He talked enthusiastically about supporting digital nomads and locals via tech startups and the “trickle-down effect” their presence in Portugal could have for the broader economy and local people.
There are signs of this happening, said Romanian fitness app entrepreneur Olivia Benton, who runs Lisbon’s Digital Nomad Meetup Group.
The group attempts to create “deeper connections” with the local community through talks, visits and hosting events at local cafes and is open to Portuguese residents.
Benton said she had never felt resentment or hostility from locals towards nomads like herself.
At one recent cafe meetup, dozens of young remote workers tapped away at their keyboards as cafe manager Daniella Siragusa served them cups of strong “bica” coffee.
“It’s good to have nomads here,” she said, adding that she was thankful for the business after repeated coronavirus lockdowns that she said had brought little by way of state support.
Blaming digital nomads as the source of housing shortages in Mexico City’s up-and-coming neighborhoods is misguided, and highlights the need for policy to address such social shifts, said Ramirez, the director of Mexico ¿Como Vamos?.
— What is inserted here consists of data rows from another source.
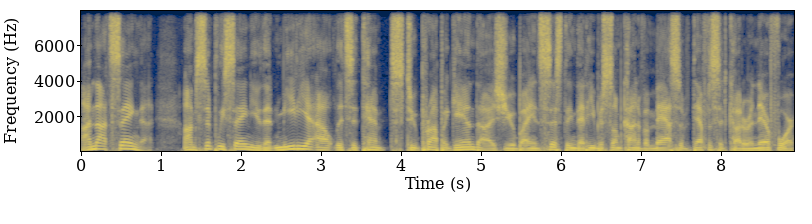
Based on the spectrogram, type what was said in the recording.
I'm not saying that. I'm simply saying to you that media outlets attempts to propagandize you by insisting that he was some kind of a massive deficit cutter, and therefore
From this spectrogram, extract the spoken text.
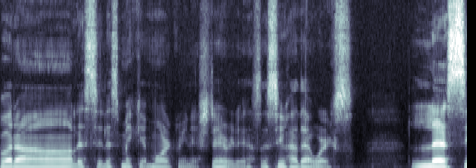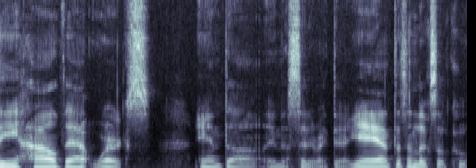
But uh let's see, let's make it more greenish. There it is. Let's see how that works. Let's see how that works. And uh and let's set it right there. Yeah, it doesn't look so cool.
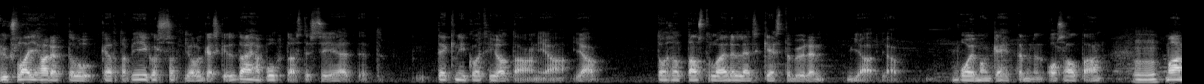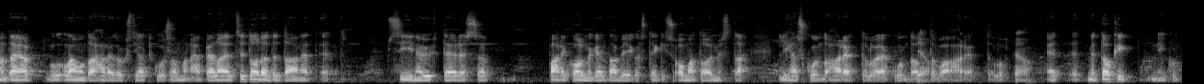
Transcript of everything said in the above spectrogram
yksi lajiharjoittelu kerta viikossa, jolloin keskitytään ihan puhtaasti siihen, että, että tekniikoit hiotaan ja, ja toisaalta taustalla on edelleen se kestävyyden ja, ja voiman kehittäminen osaltaan. Mm-hmm. Maanantai- ja lauantai-harjoitukset jatkuu samana ja pelaajilta sitten odotetaan, että, että siinä yhteydessä pari-kolme kertaa viikossa tekisi oma toimista lihaskuntaharjoittelua ja kuntouttavaa Joo. harjoittelua. Et, et me toki niin kuin,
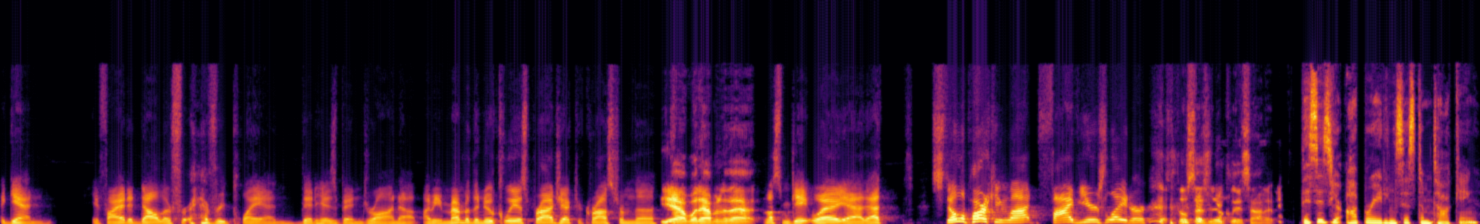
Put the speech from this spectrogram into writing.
again, if I had a dollar for every plan that has been drawn up, I mean, remember the Nucleus project across from the yeah, what happened to that? Across from Gateway, yeah, that still a parking lot. Five years later, still says Nucleus on it. This is your operating system talking,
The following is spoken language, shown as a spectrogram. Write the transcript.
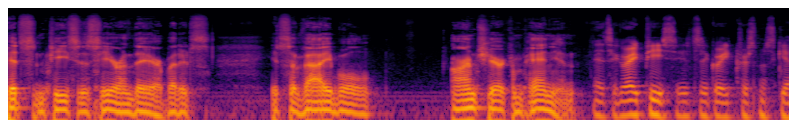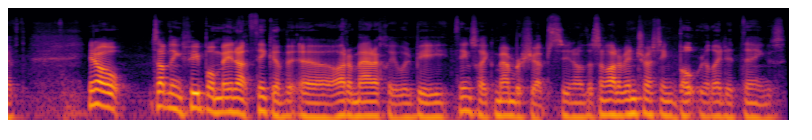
bits and pieces here and there. But it's it's a valuable armchair companion. It's a great piece. It's a great Christmas gift. You know, something people may not think of uh, automatically would be things like memberships. You know, there's a lot of interesting boat related things.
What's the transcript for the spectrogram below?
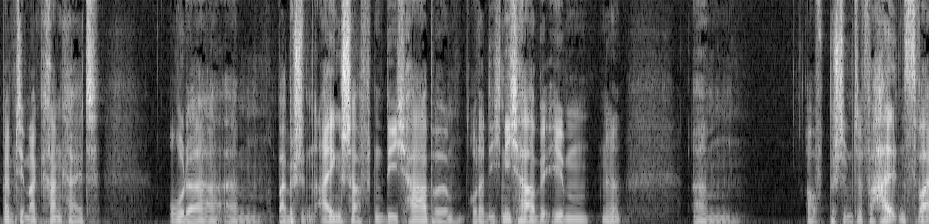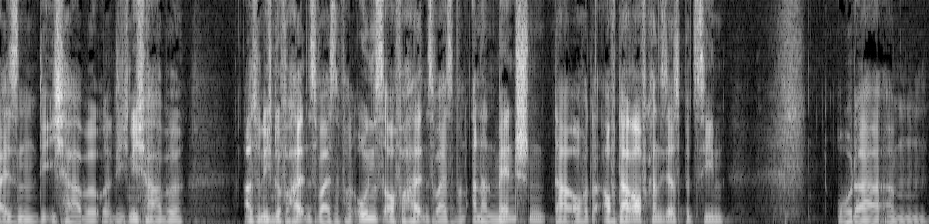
beim Thema Krankheit oder ähm, bei bestimmten Eigenschaften, die ich habe oder die ich nicht habe eben, ne? Ähm, auf bestimmte Verhaltensweisen, die ich habe oder die ich nicht habe. Also nicht nur Verhaltensweisen von uns, auch Verhaltensweisen von anderen Menschen. Darauf, auch darauf kann sich das beziehen. Oder ähm,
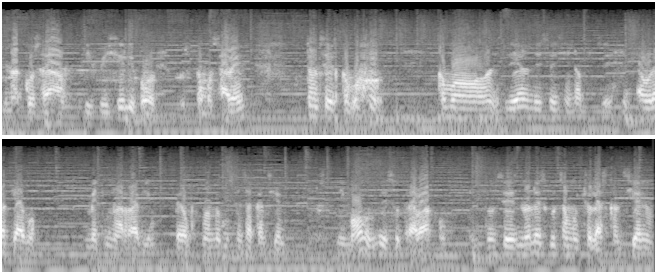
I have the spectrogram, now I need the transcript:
es una cosa difícil y pues, pues como saben, entonces como como estudiaron eso dicen, no, pues, ahora qué hago, mete una radio, pero pues no me gusta esa canción, pues ni modo, es su trabajo. Entonces no les gusta mucho las canciones,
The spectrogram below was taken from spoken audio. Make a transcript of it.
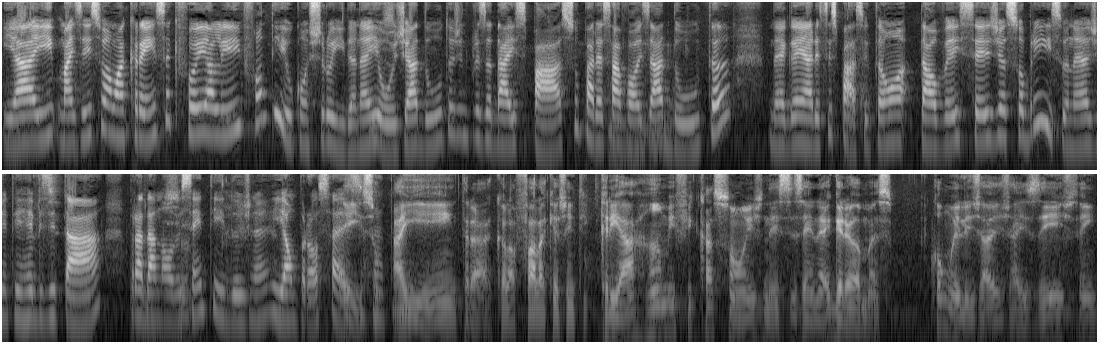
E aí, mas isso é uma crença que foi ali infantil construída, né? E hoje, adulto, a gente precisa dar espaço para essa voz adulta, né, ganhar esse espaço. Então, talvez seja sobre isso, né? A gente revisitar para dar novos Isso. sentidos, né? E é um processo. É isso. Exatamente. Aí entra que ela fala que a gente criar ramificações nesses enegramas. Como eles já, já existem,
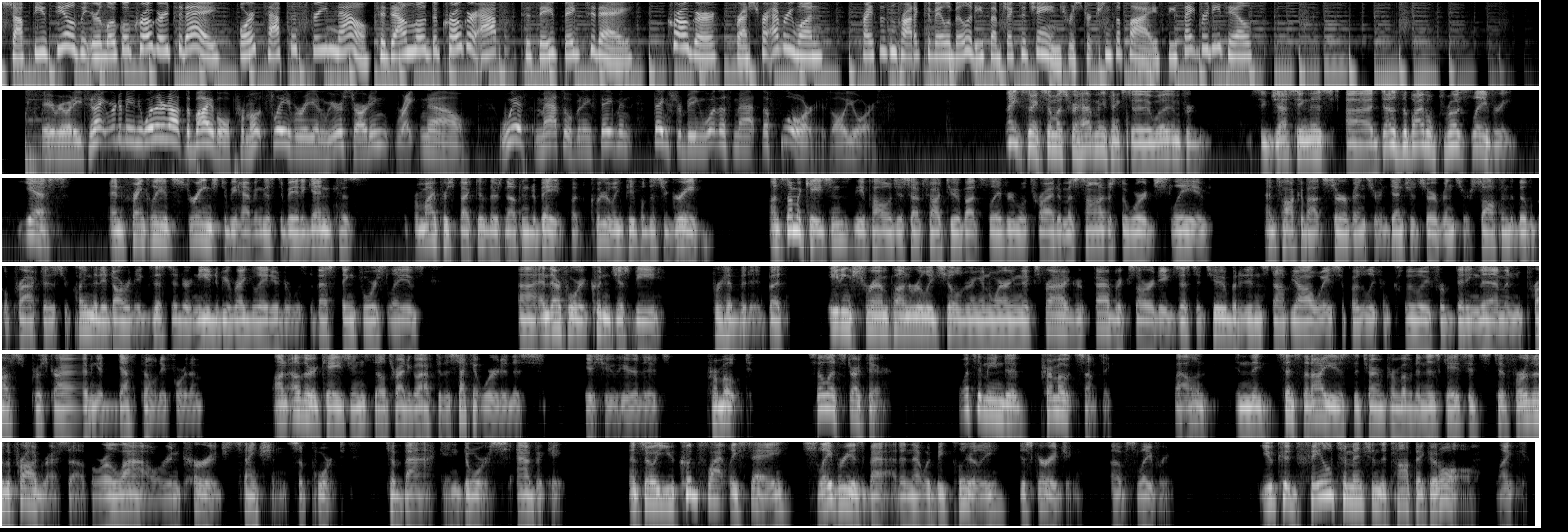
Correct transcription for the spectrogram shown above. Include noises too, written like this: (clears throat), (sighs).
Shop these deals at your local Kroger today or tap the screen now to download the Kroger app to save big today. Kroger, fresh for everyone. Prices and product availability subject to change. Restrictions apply. See site for details. Hey, everybody. Tonight we're debating whether or not the Bible promotes slavery, and we are starting right now with Matt's opening statement. Thanks for being with us, Matt. The floor is all yours. Thanks. Thanks so much for having me. Thanks to William for suggesting this. Uh, does the Bible promote slavery? Yes. And frankly, it's strange to be having this debate again because, from my perspective, there's nothing to debate, but clearly people disagree. On some occasions, the apologists I've talked to about slavery will try to massage the word slave and talk about servants or indentured servants or soften the biblical practice or claim that it already existed or needed to be regulated or was the best thing for slaves. Uh, and therefore, it couldn't just be prohibited. But eating shrimp, unruly children, and wearing mixed fabrics already existed too, but it didn't stop Yahweh supposedly from clearly forbidding them and pros- prescribing a death penalty for them. On other occasions, they'll try to go after the second word in this issue here that's promote. So let's start there. What's it mean to promote something? Well, in the sense that I use the term promote in this case, it's to further the progress of, or allow, or encourage, sanction, support, to back, endorse, advocate. And so you could flatly say slavery is bad, and that would be clearly discouraging of slavery. You could fail to mention the topic at all, like,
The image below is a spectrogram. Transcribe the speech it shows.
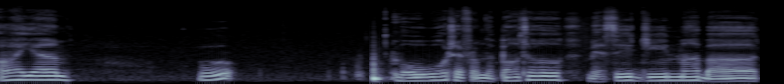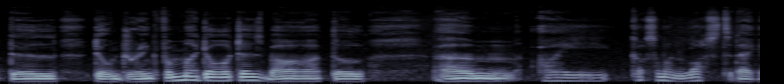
I um. More water from the bottle, message in my bottle. Don't drink from my daughter's bottle. Um, I got someone lost today.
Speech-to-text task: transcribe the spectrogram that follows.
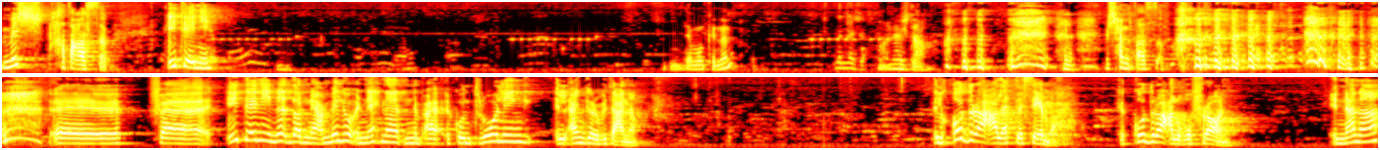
مش هتعصب. إيه تاني؟ ده ممكن أنا بالنجاح مالناش دعوه مش هنتعصب آه، فإيه تاني نقدر نعمله إن إحنا نبقى controlling ال anger بتاعنا؟ القدرة على التسامح القدرة على الغفران. إن أنا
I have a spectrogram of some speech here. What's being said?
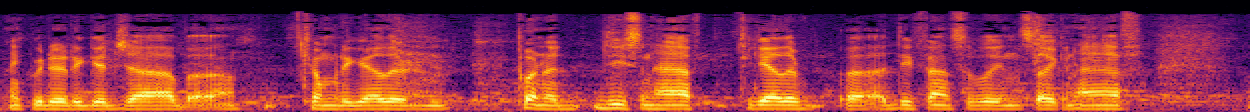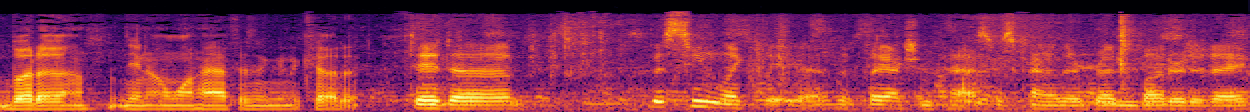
I think we did a good job uh, coming together and putting a decent half together uh, defensively in the second half but uh, you know, one half isn't going to cut it. Did uh, this seem like the, uh, the play action pass was kind of their bread and butter today,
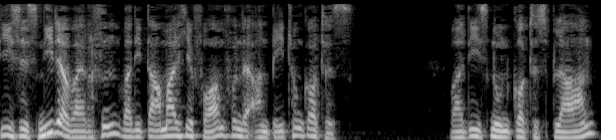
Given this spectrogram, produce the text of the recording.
Dieses Niederwerfen war die damalige Form von der Anbetung Gottes. War dies nun Gottes Plan,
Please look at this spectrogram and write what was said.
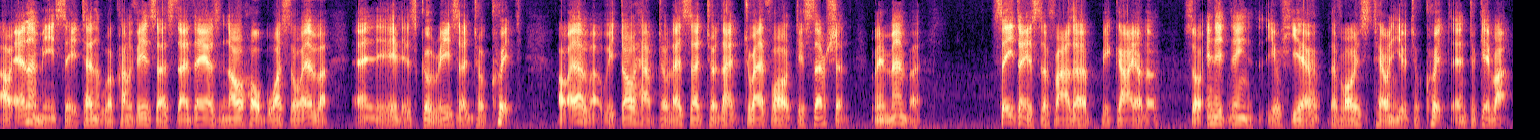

“Mexican authorities are responsible for the absence of a plan to relocate locals or to provide credits to affected businesses,” she said.
According to a May report by Mexico ¿Como Vamos?, the lack of data on digital nomads has stopped the country from capitalizing on their presence.
It recommends creating a legal status for digital nomads that provides them with opportunities to invest, create startups, and pay taxes in Mexico.
Many other tourist hotspots have been quick to embrace the nomads, seeing the trend of remaining longer in one location as a way to recoup pandemic losses.
Destinations such as Aruba, Barbados, Cape Verde, Croatia, Estonia, Indonesia, Malta, and Norway have created digital nomad visas, allowing people to stay put and work for up to two years.
Beyond the dollars nomads spend, they can collaborate with local workers, helping to share their skills and knowledge, said Prithwiraj Choudhury, an expert on the future of work and associate professor at Harvard Business School.
Instead of trying to limit their numbers, he said governments should seek to “maximize the value creation from nomads.” — Thomson Reuters Foundation